"That was my first time paddling," said Louis Hernandez, who paddled with the ORCA team. "It won't be my last. I liked paddling. It's hard to beat all my Tlingit relatives."
"Every couple of seconds I took a break, but we kept it up," ORCA's Robert Frick said. "We had a great time. Me and Leroy George were the power in our team. If we keep at it, we can tear 'em up."
Jade Florendo, who organized Saturday's races, said more than 100 children with the RALLY program will get to take turns paddling the canoes Wednesday at Twin Lakes. She said there will be another set of races July 28 at Sandy Beach.
Cadiente said several of the local teams will be going to the Dog Salmon Days races July 20 in Kake, and a special catamaran has been arranged to take people from Juneau to the festival.
William Brown, captain of the Tribal Renegades, said other paddlers are going to Quinnault, Wash., for a Gathering of the Canoes event on Aug. 10-12 that will feature teams from Oregon and British Columbia. He said the local paddlers plan to pick up two wooden canoes carved by Seattle-based Haida carver Robert Peele. They'll use the canoes in the Quinnault races, then they'll paddle them back to Alaska, leaving one in Hydaburg and bringing the other to Juneau.
Charles Bingham can be reached at email@example.com.
POW WOW 2002 TLINGIT CANOE RACES
Results from the Gathering of the Tribes Pow Wow 2002 Tlingit war canoe races held Saturday at Twin Lakes. The men's race was two laps of a one-mile course, while all the other races were one lap. The coed race was held in two heats, with the best times determining the overall winner.
Men - 1. One People, 19 minutes, 20 seconds; 2. Tribal Renegades, 20:16; 3. SEARHC, 20:32.

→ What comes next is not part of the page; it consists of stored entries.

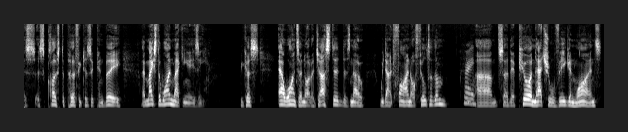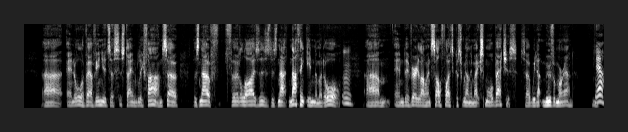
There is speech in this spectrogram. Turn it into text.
is as close to perfect as it can be. It makes the winemaking easy because our wines are not adjusted. There's no we don't fine or filter them. Right. Um, so they're pure, natural, vegan wines, uh, and all of our vineyards are sustainably farmed. So there's no f- fertilizers, there's not, nothing in them at all. Um, and they're very low in sulfites because we only make small batches, so we don't move them around. yeah.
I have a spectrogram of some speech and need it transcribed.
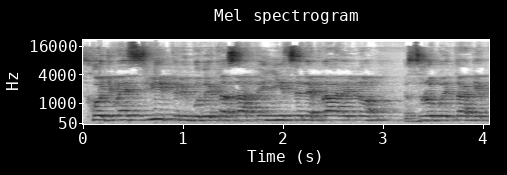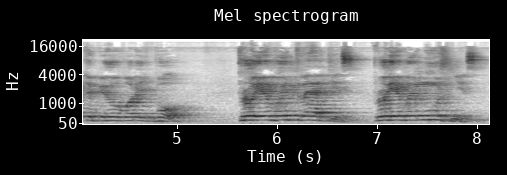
Хоч весь світ тобі буде казати, ні, це неправильно, зроби так, як тобі говорить Бог. Прояви твердість, прояви мужність,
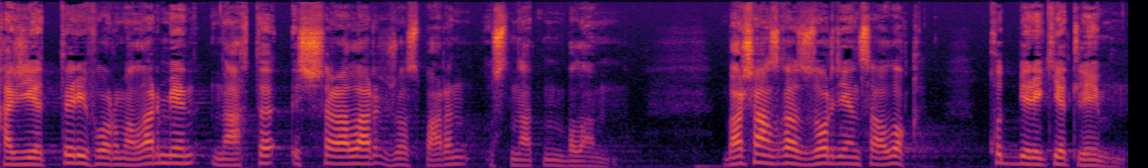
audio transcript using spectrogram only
қажетті реформалар мен нақты іс шаралар жоспарын ұсынатын боламын. Баршаңызға зор денсаулық құт береке тілеймін.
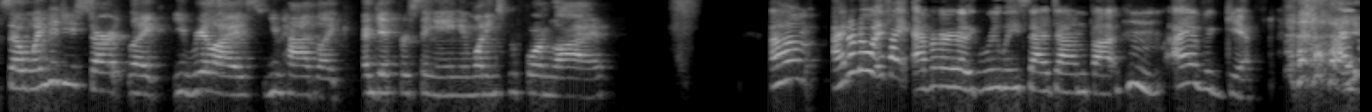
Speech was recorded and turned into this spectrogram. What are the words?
So when did you start like you realized you had like a gift for singing and wanting to perform live? Um, I don't know if I ever like really sat down and thought, hmm, I have a gift. I,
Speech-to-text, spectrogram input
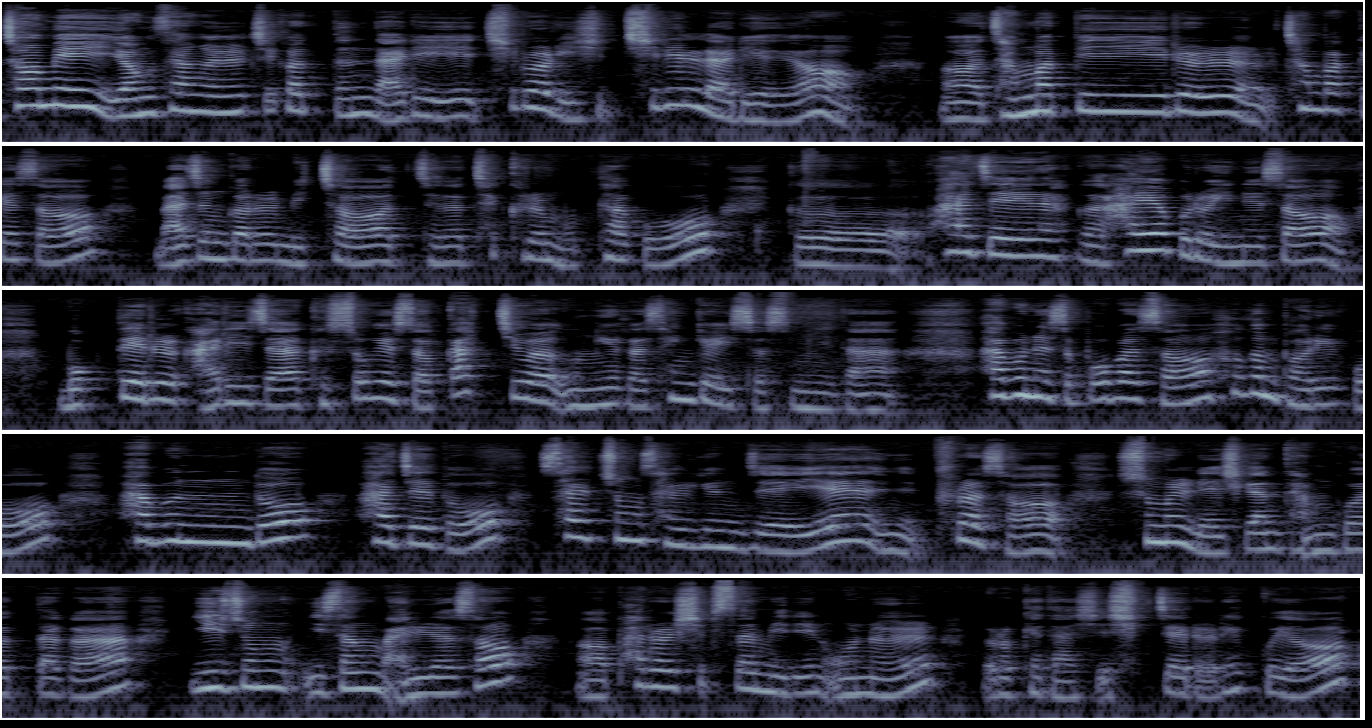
처음에 이 영상을 찍었던 날이 7월 27일 날이에요. 어, 장맛비를 창밖에서 맞은 거를 미처 제가 체크를 못하고 그 화재 그 하엽으로 인해서 목대를 가리자 그 속에서 깍지와 응애가 생겨 있었습니다. 화분에서 뽑아서 흙은 버리고 화분도 화재도 살충 살균제에 풀어서 24시간 담구었다가 2중 이상 말려서 8월 13일인 오늘 이렇게 다시 식재를 했고요.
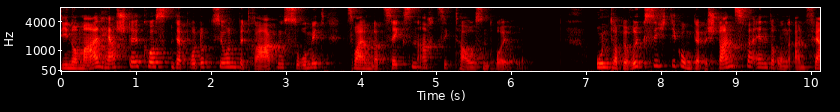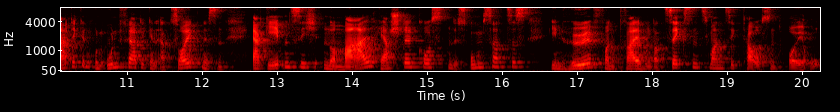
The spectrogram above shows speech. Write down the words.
Die Normalherstellkosten der Produktion betragen somit 286.000 Euro. Unter Berücksichtigung der Bestandsveränderungen an fertigen und unfertigen Erzeugnissen ergeben sich Normalherstellkosten des Umsatzes in Höhe von 326.000 Euro.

Women - 1. SEARHC, 12:50; 2. tie, One People, 13:15; 2. tie, Tribal Renegades, 13:15.
Coed - 1. One People-Team A (heat one), 11:15; 2. Tribal Renegades (heat two), 11:19; 3. One People-Team B (heat two), 11:32; 4. SEARHC (heat one), 11:47; 5. Community mix-and-match (heat two), 13:25; 6. ORCA (heat one), 16:21.